This project is running as part of 'A Stitch in Time' – funded by The Arts Council, The Baring Foundation, and the Public Health Agency.

  • ‘Writing Workshops’ with Denise Blake, Every Tuesday, 1-3:30pm, 10 April – 1 May (publicly accessible)

Did you – or your mother, aunt, or grandmother – work in a shirt factory? Do you remember the sounds and the smells; the touch of the materials, the hardships and the good times?

Void Gallery would love to help draw out your memories and stories to share them as part of a wider art project. We are planning a series of workshops for storytelling and creative writing in a safe, relaxing atmosphere with a writing facilitator.

The workshops will be held on Tuesdays in April and are open to people of any age and experience – please note you do not need any prior experience to do this workshop, it is open to persons of all abilities. If you are interested, or know someone who would be, please contact hello@derryvoid.com.

Please note: this project is supported by the Arts & Older People Programme. It is therefore only open to participants aged 60+.

This project is running as part of 'A Stitch in Time' – funded by The Arts Council, The Baring Foundation, and the Public Health Agency.


****** The above workshops are publicly accessible and Void are still taking bookings for them. The workshops are FREE but are aimed at women who are 60+. Anyone who is outside of this remit may still be considered if the workshops are not fully subscribed or if someone cancels so any interested parties should email (hello@derryvoid.com), phone (028 71308080)or call into Void (Tues-Sat 11am-5pm). *******


  • ‘Handkerchief Dyeing and Mark Making’ with Karen Cassidy, Seven Oaks Care Centre, Every Tuesday, 11:15-1:15pm, 15 March – 3 May

​During this 4 week programme, resident artist facilitator Karen Cassidy worked with women living with dementia from the Seven Oaks Care Home. They made colourful dyed handkerchiefs in a variety of styles.

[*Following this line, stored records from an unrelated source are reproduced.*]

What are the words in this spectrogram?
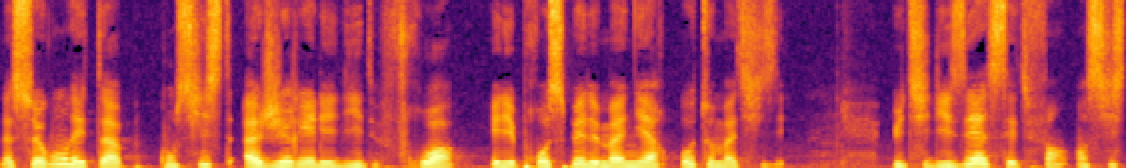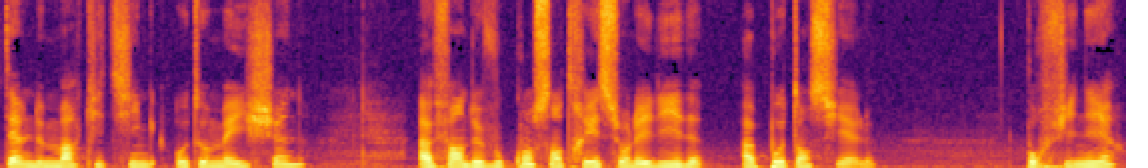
La seconde étape consiste à gérer les leads froids et les prospects de manière automatisée. Utilisez à cette fin un système de marketing automation afin de vous concentrer sur les leads à potentiel. Pour finir,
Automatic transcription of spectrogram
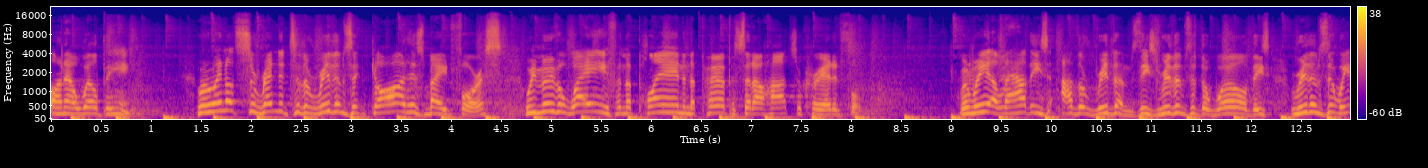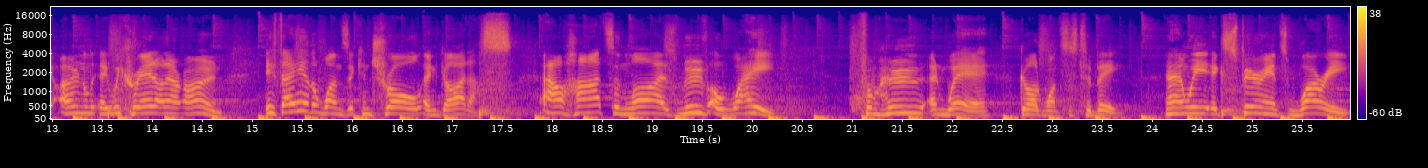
on our well being. When we're not surrendered to the rhythms that God has made for us, we move away from the plan and the purpose that our hearts were created for. When we allow these other rhythms, these rhythms of the world, these rhythms that we only we create on our own, if they are the ones that control and guide us, our hearts and lives move away from who and where God wants us to be. And we experience worry,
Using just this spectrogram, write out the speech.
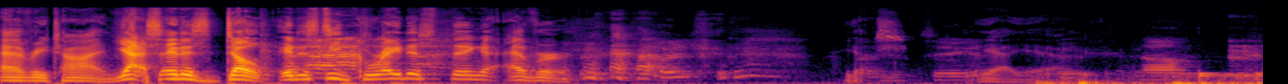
every time. Yes, it is dope. It is the greatest thing ever. Yes. Yeah, yeah.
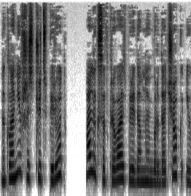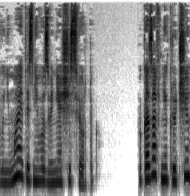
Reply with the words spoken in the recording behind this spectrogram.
Наклонившись чуть вперед, Алекс открывает передо мной бардачок и вынимает из него звенящий сверток. Показав мне ключи,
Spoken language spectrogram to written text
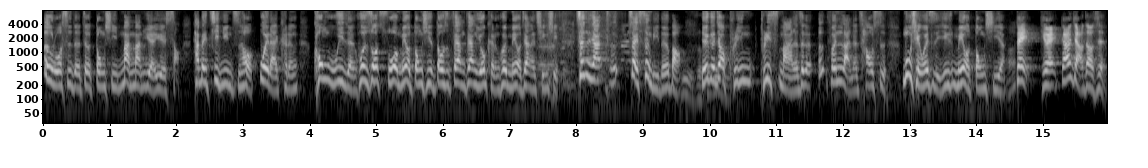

On the last week, Karen visited the women in the care home, where they made various arrangements with the handkerchiefs – and they even made napkins in the shape of shirts.

  • ‘Hand-Printed History’ with Stephanie Gaumond, TBC

This will comprise of a five week textile printing workshop inspired by the history, people, and stories behind the shirt factories.

  • Louise Walsh, Rattling on the Bars, Exhibition launch  Friday, April 20th, 1- 2:30pm

Louise Walsh spent a month in 1991 in this building when it was a functioning shirt factory called The City Factory, she drew the female factory workers as they worked at various stages of the shirt making process. In 2006 and 2013 she recorded conversations with Shirt factory workers. 

These recordings uncover the unique perspectives of skilled and vibrant Derry workers, highlighting their creative and story-telling talents, engagement with the special impact that the shirt factory industry has had on the development of Derry. Many muse upon the importance of this building and how their lives and the society of Derry was shaped by the many facets of the Shirt Factories.

As part of the Stitch in Time project, Void will present both the drawings and the recordings in The Process Room gallery space.